[Data records]
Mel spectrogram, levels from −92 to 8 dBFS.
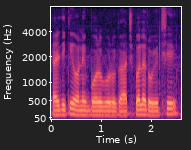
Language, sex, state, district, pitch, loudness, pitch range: Bengali, male, West Bengal, Cooch Behar, 120 Hz, -15 LUFS, 115-130 Hz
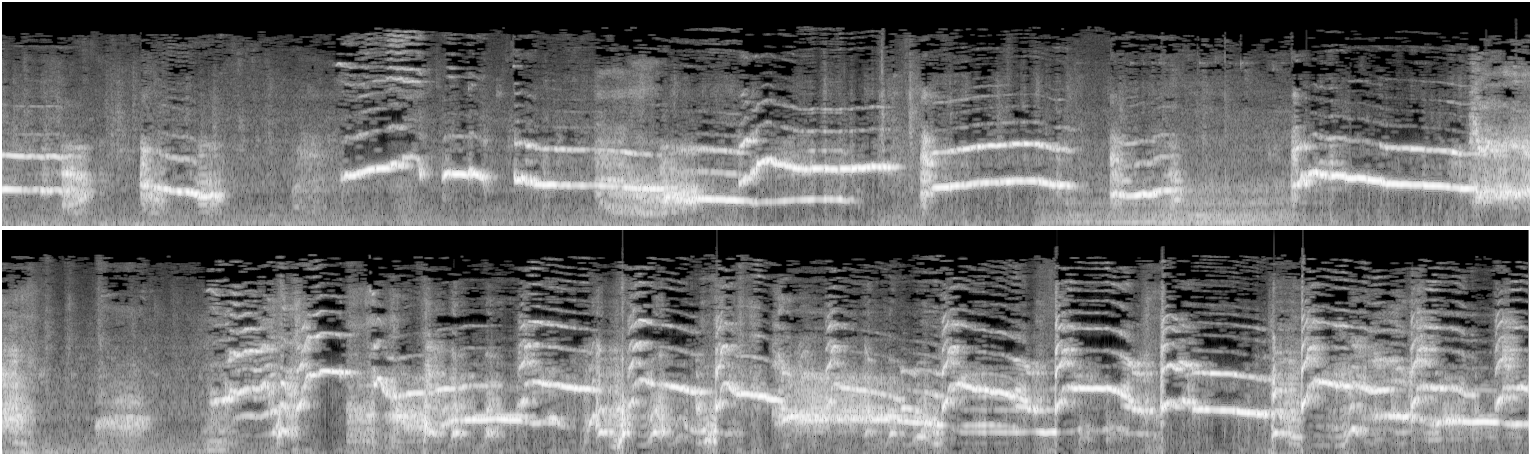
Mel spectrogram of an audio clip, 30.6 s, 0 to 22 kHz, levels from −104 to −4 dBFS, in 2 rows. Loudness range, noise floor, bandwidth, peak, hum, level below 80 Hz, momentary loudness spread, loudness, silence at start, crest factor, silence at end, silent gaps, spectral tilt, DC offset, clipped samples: 4 LU; -37 dBFS; 14 kHz; 0 dBFS; none; -40 dBFS; 9 LU; -12 LUFS; 0 s; 12 dB; 0 s; none; -3 dB/octave; under 0.1%; under 0.1%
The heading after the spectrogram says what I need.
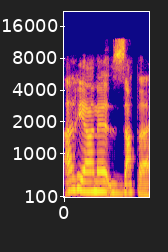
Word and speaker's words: Ariane Zappe: we have a very special guest with us Ariana Zappa and I probably said your name wrong now so you'll have to say it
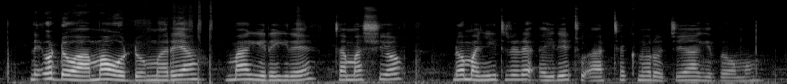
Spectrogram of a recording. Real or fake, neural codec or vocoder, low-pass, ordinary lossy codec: real; none; none; none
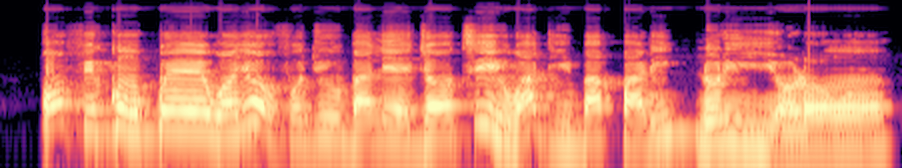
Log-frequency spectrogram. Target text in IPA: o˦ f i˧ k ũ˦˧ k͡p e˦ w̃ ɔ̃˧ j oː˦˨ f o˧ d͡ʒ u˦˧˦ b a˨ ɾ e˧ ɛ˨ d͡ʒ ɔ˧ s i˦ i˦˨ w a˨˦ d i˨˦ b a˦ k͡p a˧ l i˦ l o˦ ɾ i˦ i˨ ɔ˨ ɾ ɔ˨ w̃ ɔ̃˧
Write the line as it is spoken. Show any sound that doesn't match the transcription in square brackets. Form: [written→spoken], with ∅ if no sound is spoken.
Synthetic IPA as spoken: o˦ f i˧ k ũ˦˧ k͡p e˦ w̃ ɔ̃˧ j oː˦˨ f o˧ d͡ʒ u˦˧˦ b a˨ [ɾ→l] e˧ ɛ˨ d͡ʒ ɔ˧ [s→t] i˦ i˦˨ w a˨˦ d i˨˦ b a˦ k͡p a˧ [l→ɾ] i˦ l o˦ ɾ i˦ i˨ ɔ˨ ɾ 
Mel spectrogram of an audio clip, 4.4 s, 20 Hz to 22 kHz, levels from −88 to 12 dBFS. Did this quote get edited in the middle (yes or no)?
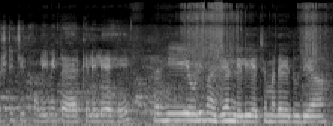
yes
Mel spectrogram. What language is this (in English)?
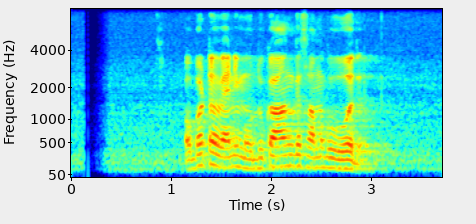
Sinhala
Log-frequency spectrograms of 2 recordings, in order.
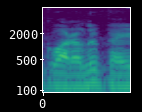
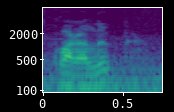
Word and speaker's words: Guadeloupe: Some people might think it's pronounced Guadalupe, but it's Guadeloupe.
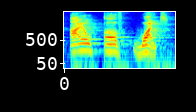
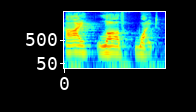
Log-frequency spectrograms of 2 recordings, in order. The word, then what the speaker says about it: Isle of Wight: remind the board that this county is pronounced Isle of white not I love white school board members have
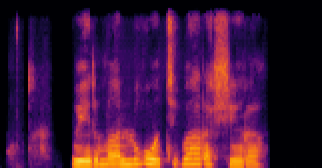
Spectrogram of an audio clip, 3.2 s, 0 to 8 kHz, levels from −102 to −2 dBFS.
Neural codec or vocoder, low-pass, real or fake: codec, 16 kHz, 4 kbps, X-Codec, HuBERT features, trained on general audio; 7.2 kHz; fake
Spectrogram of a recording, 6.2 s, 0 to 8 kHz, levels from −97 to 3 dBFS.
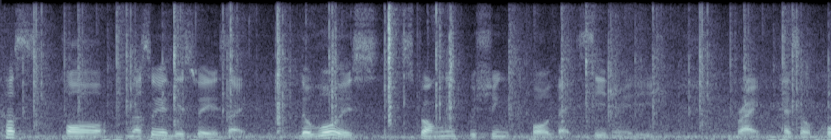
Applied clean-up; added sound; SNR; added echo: none; Dog; 8 dB; none.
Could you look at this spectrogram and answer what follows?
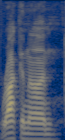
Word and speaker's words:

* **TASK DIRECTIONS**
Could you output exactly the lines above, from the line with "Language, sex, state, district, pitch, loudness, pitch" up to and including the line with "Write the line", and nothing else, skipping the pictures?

* **ANSWER BOX**
Language, sex, state, district, pitch, loudness, pitch range: Bengali, male, West Bengal, Cooch Behar, 120 Hz, -15 LUFS, 115-130 Hz
Mel spectrogram of an audio clip, 30.6 s, 0 to 22 kHz, levels from −104 to −4 dBFS, in 2 rows. Loudness range, noise floor, bandwidth, peak, hum, level below 80 Hz, momentary loudness spread, loudness, silence at start, crest factor, silence at end, silent gaps, spectral tilt, DC offset, clipped samples: 4 LU; -37 dBFS; 14 kHz; 0 dBFS; none; -40 dBFS; 9 LU; -12 LUFS; 0 s; 12 dB; 0 s; none; -3 dB/octave; under 0.1%; under 0.1%
The heading after the spectrogram says what I need.
Word and speaker's words: Ariane Zappe: we have a very special guest with us Ariana Zappa and I probably said your name wrong now so you'll have to say it
Spectrogram of a recording. Real or fake, neural codec or vocoder, low-pass, ordinary lossy codec: real; none; none; none
Log-frequency spectrogram. Target text in IPA: o˦ f i˧ k ũ˦˧ k͡p e˦ w̃ ɔ̃˧ j oː˦˨ f o˧ d͡ʒ u˦˧˦ b a˨ ɾ e˧ ɛ˨ d͡ʒ ɔ˧ s i˦ i˦˨ w a˨˦ d i˨˦ b a˦ k͡p a˧ l i˦ l o˦ ɾ i˦ i˨ ɔ˨ ɾ ɔ˨ w̃ ɔ̃˧
Write the line as it is spoken. Show any sound that doesn't match the transcription in square brackets. Form: [written→spoken], with ∅ if no sound is spoken.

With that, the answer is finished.